At this point, an email will be fired off to any subscribers for the project’s trunk branch commits. The merge captain will, of course, be one of the ones which receives this email and will initiate the review of your code and the merging of it into trunk (or whichever target you specified).

Keeping Trunk Up to Date

The final two parts of this article looks at how to keep your own local branches up to date with the development branch of your project and also shows you how to merge someone else’s branch with your own.

To pull all the latest changes from a remote branch into a local branch, the bzr pull command is used.

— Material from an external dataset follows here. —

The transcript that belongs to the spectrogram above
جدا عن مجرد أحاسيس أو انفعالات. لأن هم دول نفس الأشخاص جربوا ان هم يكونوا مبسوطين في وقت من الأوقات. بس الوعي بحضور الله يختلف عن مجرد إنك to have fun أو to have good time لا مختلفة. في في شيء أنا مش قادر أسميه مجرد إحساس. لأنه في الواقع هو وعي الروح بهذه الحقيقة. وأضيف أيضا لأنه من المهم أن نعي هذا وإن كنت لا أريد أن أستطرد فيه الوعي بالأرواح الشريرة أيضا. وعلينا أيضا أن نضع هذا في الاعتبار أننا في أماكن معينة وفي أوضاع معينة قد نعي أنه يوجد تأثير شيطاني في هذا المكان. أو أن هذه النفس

You navigate to the local branch you wish to pull changes for and then issue the pull command.

This will bring in all the merges and changesets of the branch you originally branched from into the local branch. In our case, the local “trunk” branch was branched originally from the branch at lp:mysql-server/5.1 and so if we do:

cd ~/repos/mysql-server-5.1/trunk
bzr pull

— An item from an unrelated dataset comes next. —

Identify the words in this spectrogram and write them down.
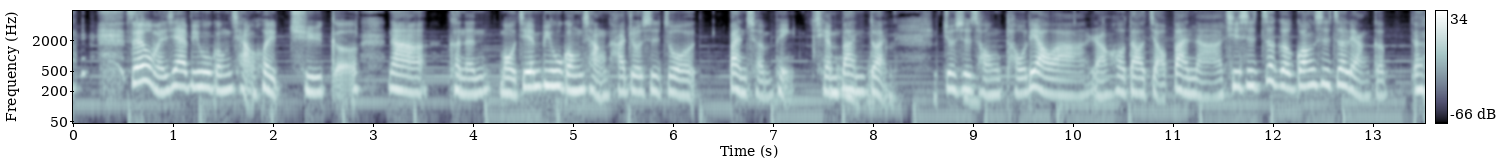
所以，我们现在庇护工厂会区隔。那可能某间庇护工厂，它就是做半成品前半段，哦、就是从投料啊，然后到搅拌啊，其实这个光是这两个呃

We will update our local trunk branch with the changes in the active development branch on Launchpad.

Merging Local Code with a Trunk Branch

A merge, as alluded to above, is simply when you want to combine the code changes of one branch with the code in another. We use the bzr merge command to do so. The merge command takes a single argument: the location of the branch you wish to merge into the current one.

To demonstrate how the merge command is used, I’ll just paste the work I just did for the Drizzle project in merging in a contributor’s fixes into trunk:

[509][jpipes@serialcoder: /home/jpipes/repos/drizzle]$ cd trunk/
[510][jpipes@serialcoder: /home/jpipes/repos/drizzle/trunk]$ bzr merge ../grant-bug261687/
 M  drizzled/                                            
All changes applied successfully.
[511][jpipes@serialcoder: /home/jpipes/repos/drizzle/trunk]$ bzr commit -m \
"Merged Grant's fixes for sql_derived.  Fixes bug#261687" --fixes lp:261687
Committing to: /home/jpipes/repos/drizzle/trunk/
modified drizzled/
Committed revision 373.

The above was executed after a pulled Grant’s branch called bug261687, built the code, and ran the test suite to ensure no failures. I change to my local branch of the drizzle project development branch (called “trunk” locally). I then merge Grant’s branch into trunk locally with the bzr merge ../grant-bug261687 command. After merging, I must commit the trunk code. I do so, making a comment that this is a merge of Grant’s work, and noting the bug # which the changeset fixes. Once I do this, I am free to bzr push lp:drizzle and push the local merge to Launchpad…


As you can see, Launchpad and Bazaar is a feature-full code management system with a lot of bells and whistles. Hopefully, this article can get you started in your adventures in contributing to projects hosted on Bazaar/ See you on Launchpad! Up next in this series: how to do task management with Launchpad’s Blueprints system.